We were told by STR operators that Duvall’s original draft would have effectively banned all Airbnb-type properties from Columbia. In response, some STR operators fought against the proposal for nearly two years.
“I think it’s a good starting point. I think the only negative is that it can change in the future,” said David Bergmann, Owner of Heartwood Furnished Homes
Bergmann’s management company oversees over 100 short-term rentals in the greater Columbia area. He’s been an advocate for STRs since the ordinance’s proposal.
Come this May, Columbia will require all STR operators to secure a business license and pay annual permit fees; $100 for owner-occupied and $250 for non-owner-occupied units.
Duvall said the revenue from these fees will go towards hiring two new code enforcement officers to monitor STRs across Columbia.
“Code enforcement said they’re going to take 30 days to basically develop the permitting process internally in the city. After that, there’s a 90-day window where we’ll be able to go out and get permits, the same way that we would get long-term rental permits. And I definitely commend the city for making that just the same thing that we’re doing for long-term rentals, it’s just for short-term rentals now,” concluded Bergmann.
The city’s code enforcement tells WIS they plan on locating every STR in Columbia. A housing official told WIS they hope to have a good idea of that number when the mandatory registration period ends later this year.

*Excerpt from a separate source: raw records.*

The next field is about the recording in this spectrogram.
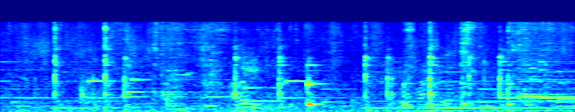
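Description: Stirring a thick almond-studded mixture in a pot with the heat off: many irregular scraping strokes and metallic clinks of the utensil against the pot, steady and moderately loud.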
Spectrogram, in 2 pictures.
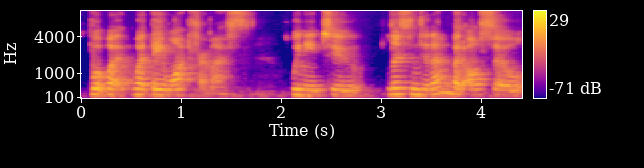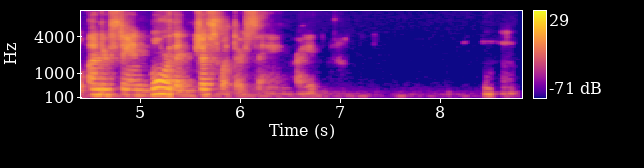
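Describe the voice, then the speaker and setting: A woman's voice: mid-range voice, vocal fry, roomy sound, slight background noise, poor audio. A woman facilitating an online workshop, speaking thoughtfully with frequent fillers and restarts over a video call.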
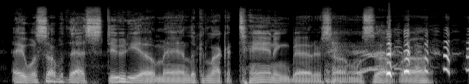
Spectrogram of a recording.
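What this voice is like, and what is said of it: Imitates another person's voice. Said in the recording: “does a great Theo Von impression ... That's on point”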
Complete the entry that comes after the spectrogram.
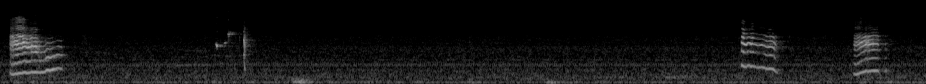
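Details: Alexandrine parakeet (Psittacula eupatria), a pet, gives three loud, nasal, meow-like squawks, one at the start and two close together near the end, with a brief squeak between over a steady hum.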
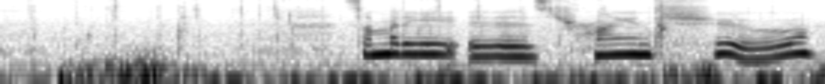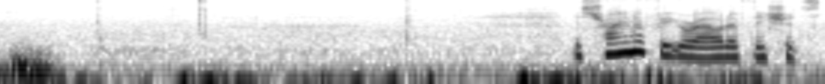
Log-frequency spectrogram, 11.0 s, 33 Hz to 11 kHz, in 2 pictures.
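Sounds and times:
cards being shuffled: 0.0s - 2.1s, 8.0s - 8.7s
steady low hum: 0.0s - 11.0s.

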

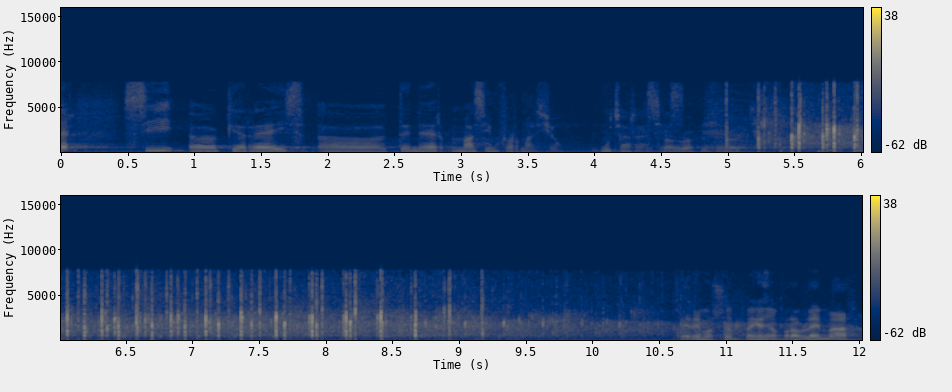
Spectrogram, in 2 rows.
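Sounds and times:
audience applause: 5.2s - 11.4s.

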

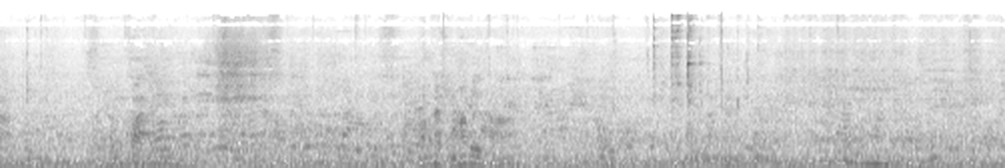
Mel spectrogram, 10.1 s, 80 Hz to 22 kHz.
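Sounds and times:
restaurant chatter: 0.0s - 10.0s
tableware clinking: 6.5s - 7.2s.

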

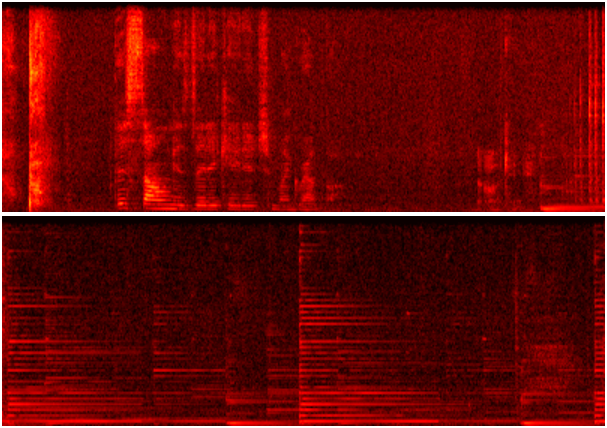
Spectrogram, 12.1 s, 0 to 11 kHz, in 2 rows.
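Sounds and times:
acoustic guitar chords ringing: 5.4s - 12.0s.

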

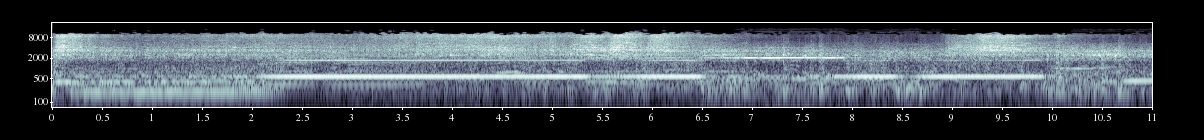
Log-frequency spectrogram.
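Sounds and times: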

It’s believed by city officials and operators that anywhere from 600 to 1,000 STR properties exist in Columbia.
Notice a spelling or grammar error in this article? Click or tap here to report it. Please include the article's headline.
Copyright 2023 WIS. All rights reserved.